|Linkedin Insight||The LinkedIn Insight Tag powers conversion tracking, website audiences, and website demographics when using LinkedIn as a marketing channel|
The roles of a developer and an analytic in setting up data tracking flow for an eCommerce website
Proper dev implementation is required to send correct data to an analytics platform.
An analytics team can make data manipulations and marketing script configurations directly in GTM so developers will not need to worry about dozens of scripts configured in code.
While the development team ensures the data is sent from the website to dataLayer, an analytics specialist is the one providing requirements, ensuring the correct data is aggregated and introducing all configurations within GTM/Analytics platforms.
scandiweb’s approach to eCommerce data tracking and analytics
Here are the key principles that scandiweb follows when setting up data tracking analytics on eCommerce websites.
- The correct data is provided to support informed eCommerce business decision-making
- Data tracking setup matches the level of client business requirements, ambitions, and internal resources as well as best practices and the latest industry trends (e.g. GA4, data warehousing)
- Flexible data governance capabilities that enable marketing teams to add or adjust existing tracking setups without developer input (via tag management system and a data layer)
- Provision of clear and understandable eCommerce store performance dashboards to all stakeholders
- Data is collected in compliance with user privacy laws and regulations (GDPR, CCPA)
- Faster website load by using tag manager system, instead of pasting code snippets directly into code
Here’s an example of a tracking ecosystem on an eCommerce website set up by scandiweb.
In general, we follow these steps when setting up a data-tracking ecosystem on an eCommerce website.
The analytics team identifies the current tracking setup and prepares the scope for the new implementation, including solution development.
The analytics team is onboarded and is granted the tools and the information they need for executing the project.
The dev team sets up all the configurations and ensures that the correct data from the eCommerce platform is passed to the analytics platforms’ configurations.
The analytics team joins the go-live and post-go-live stages in order to analyze how the website is functioning after the launch.
Basically, the go-live and post-go-live stages are the most crucial. When going live, we make sure that the whole process is supported by the Analytics Lead and all the necessary configurations are in place, including

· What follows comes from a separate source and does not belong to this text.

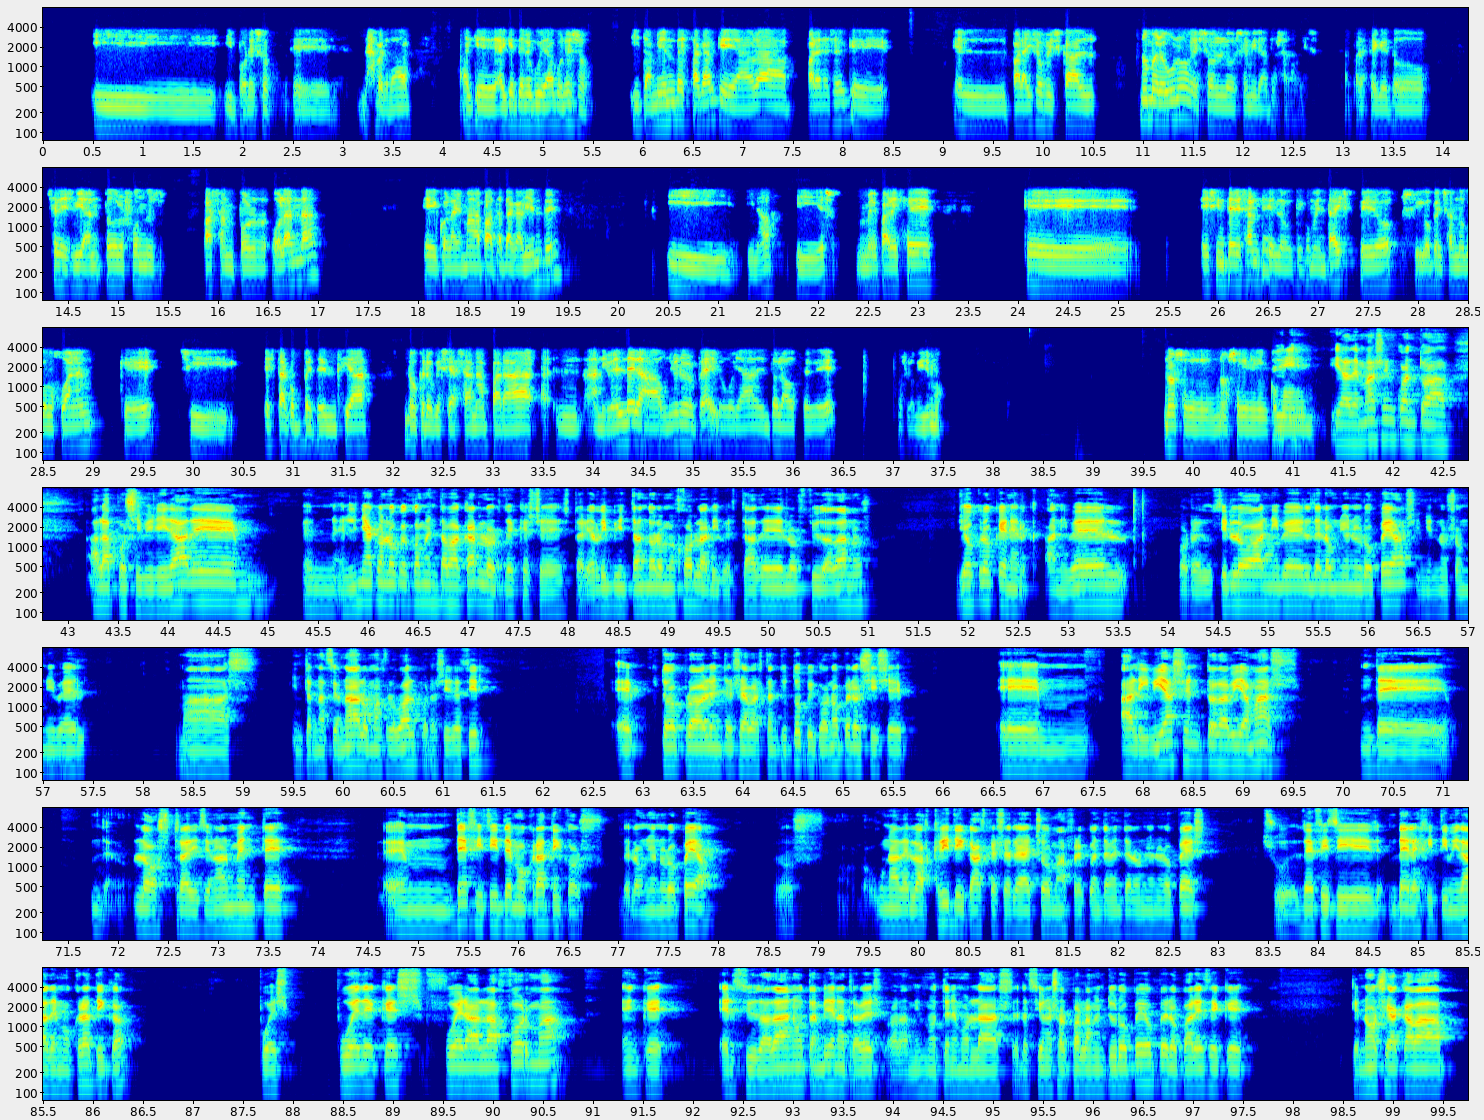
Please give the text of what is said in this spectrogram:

- The final testing on the pre-live instance, QA of dataLayer, GTM, GA, and other analytics tools
- A go-live checklist was prepared and matches the migration scope
- dataLayer QA on the production site was performed

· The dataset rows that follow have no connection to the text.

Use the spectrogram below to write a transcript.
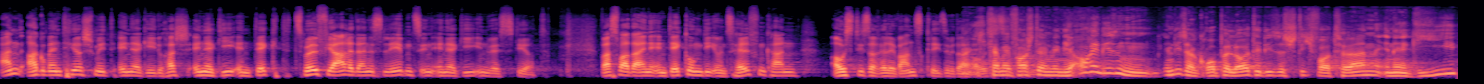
argumentierst mit Energie. Du hast Energie entdeckt, zwölf Jahre deines Lebens in Energie investiert. Was war deine Entdeckung, die uns helfen kann, aus dieser Relevanzkrise wieder raus. Ich kann mir vorstellen, wenn hier auch in, diesen, in dieser Gruppe Leute dieses Stichwort hören, Energie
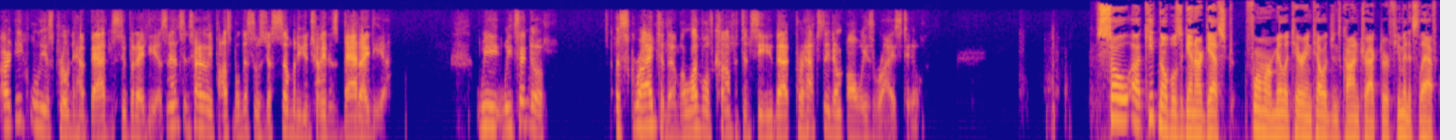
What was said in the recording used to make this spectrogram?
are equally as prone to have bad and stupid ideas. And it's entirely possible this was just somebody in China's bad idea. We we tend to ascribe to them a level of competency that perhaps they don't always rise to. So, uh, Keith Nobles, again, our guest, former military intelligence contractor, a few minutes left.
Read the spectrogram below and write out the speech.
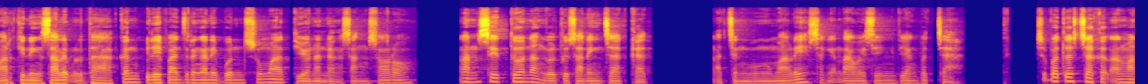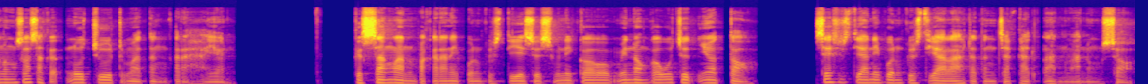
Margining salib nedahaken bilih panjenenganipun sumadyo nandang sangsara lan sedo nanggel dosaning jagat. Lajeng wungu malih saking tawising tiang pecah. Supados jagat lan manungsa saged nuju dumateng karahayon. Gesang lan pakaranipun Gusti Yesus menika minangka wujud nyata. Sesustianipun Gusti Allah dhateng jagat lan manungsa.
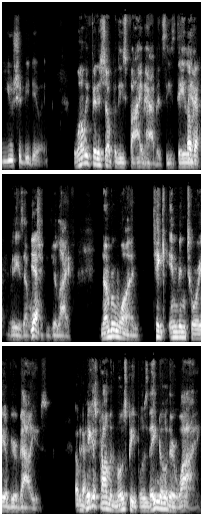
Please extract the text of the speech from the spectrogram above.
you should be doing? Why don't we finish up with these five habits, these daily Okay. activities that will Yeah. change your life? Number one, take inventory of your values. The biggest problem with most people is they know their why,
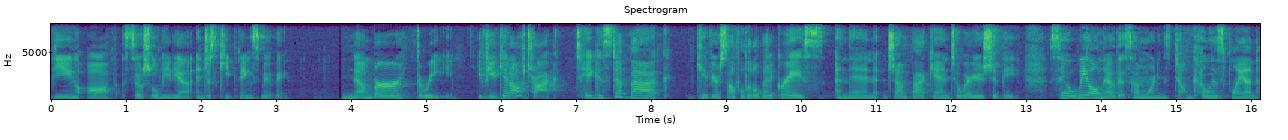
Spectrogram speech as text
being off social media and just keep things moving. Number three, if you get off track, take a step back, give yourself a little bit of grace, and then jump back into where you should be. So, we all know that some mornings don't go as planned.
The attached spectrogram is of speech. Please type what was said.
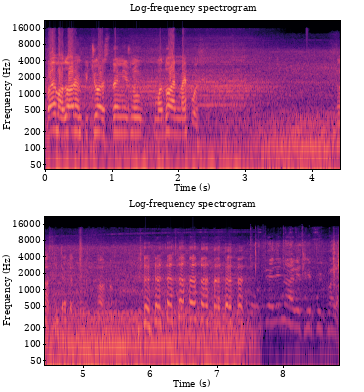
Băi, mă doare în picior, stă nici nu mă doare mai pus. Asta intră pe. Ah. Felinare să le pui pe ăla.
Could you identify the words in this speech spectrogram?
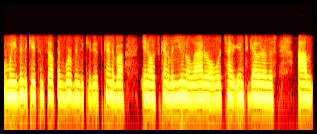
And when He vindicates Himself, then we're vindicated. It's kind of a, you know, it's kind of a unilateral. We're t- in together on this. Um,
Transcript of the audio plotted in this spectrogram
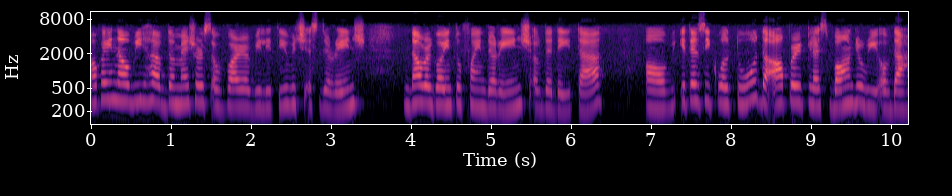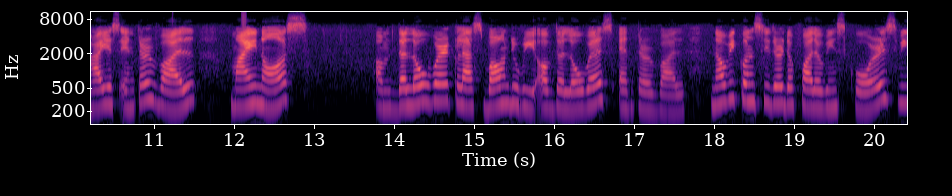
Okay, now we have the measures of variability, which is the range. Now we're going to find the range of the data. Uh, it is equal to the upper class boundary of the highest interval minus um, the lower class boundary of the lowest interval. Now we consider the following scores. We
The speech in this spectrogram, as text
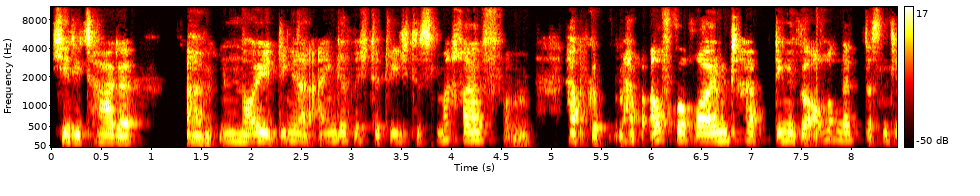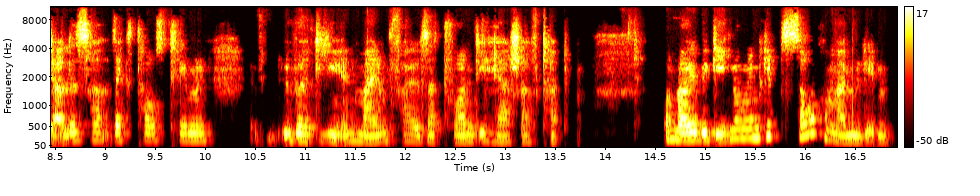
hier die Tage ähm, neue Dinge eingerichtet, wie ich das mache, habe hab aufgeräumt, habe Dinge geordnet. Das sind ja alles 6000 Themen, über die in meinem Fall Saturn die Herrschaft hat. Und neue Begegnungen gibt es auch in meinem Leben.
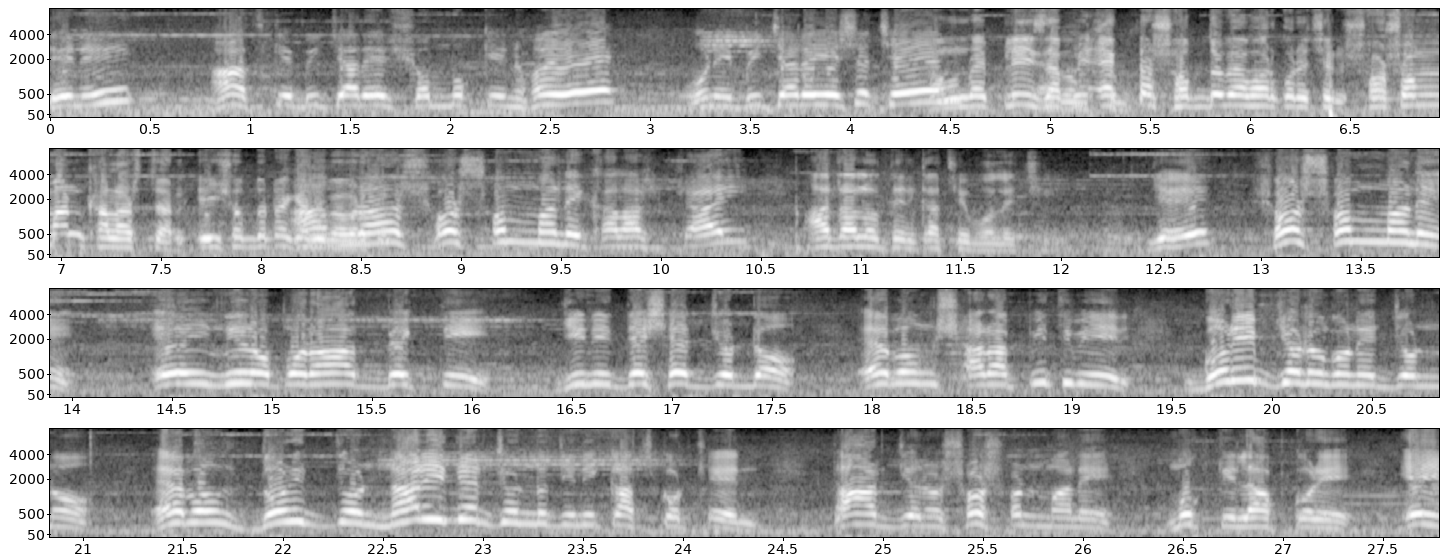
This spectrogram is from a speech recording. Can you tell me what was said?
তিনি আজকে বিচারের সম্মুখীন হয়ে উনি বিচারে এসেছেন। মামুন ভাই প্লিজ আপনি একটা শব্দ ব্যবহার করেছেন। সসম্মান খালাস চান। এই শব্দটা আমরা সসম্মানে খালাস চাই আদালতের কাছে বলেছি যে সসম্মানে এই নিরপরাধ ব্যক্তি যিনি দেশের জন্য এবং সারা পৃথিবীর গরিব জনগণের জন্য এবং দরিদ্র নারীদের জন্য যিনি কাজ করছেন তার যেন শোষণ মানে মুক্তি লাভ করে এই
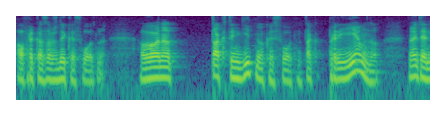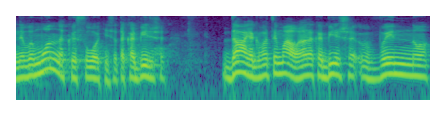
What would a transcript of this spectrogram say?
Африка завжди кислотна. Але вона так тендітно кислотна, так приємно. Знаєте, не лимонна кислотність, а така більше. Да, як Гватемала, вона така більше винно,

- The issues with the dataLayer functionality were found and developer tasks were created for critical issues and improvements
- The post-go-live monitoring Data Studio dashboard was created
- A notification email was prepared for the client and all parties involved about go-live support analytics results.
And at the post-go-live stage, we make sure that
- Data Studio dashboard was created
- the post-go-live report was provided to the client covering
- the overall migration status from a tracking perspective
- the post-go-live performance
- tracking setup next steps & adjustments (if any).
Are you experiencing issues with your setting up data tracking and analytics for your eCommerce store? With 500+ launched eCommerce projects, scandiweb has developed a time-proven methodology for setting up data and analytics tracking on eCommerce websites. Tell us about your issue here.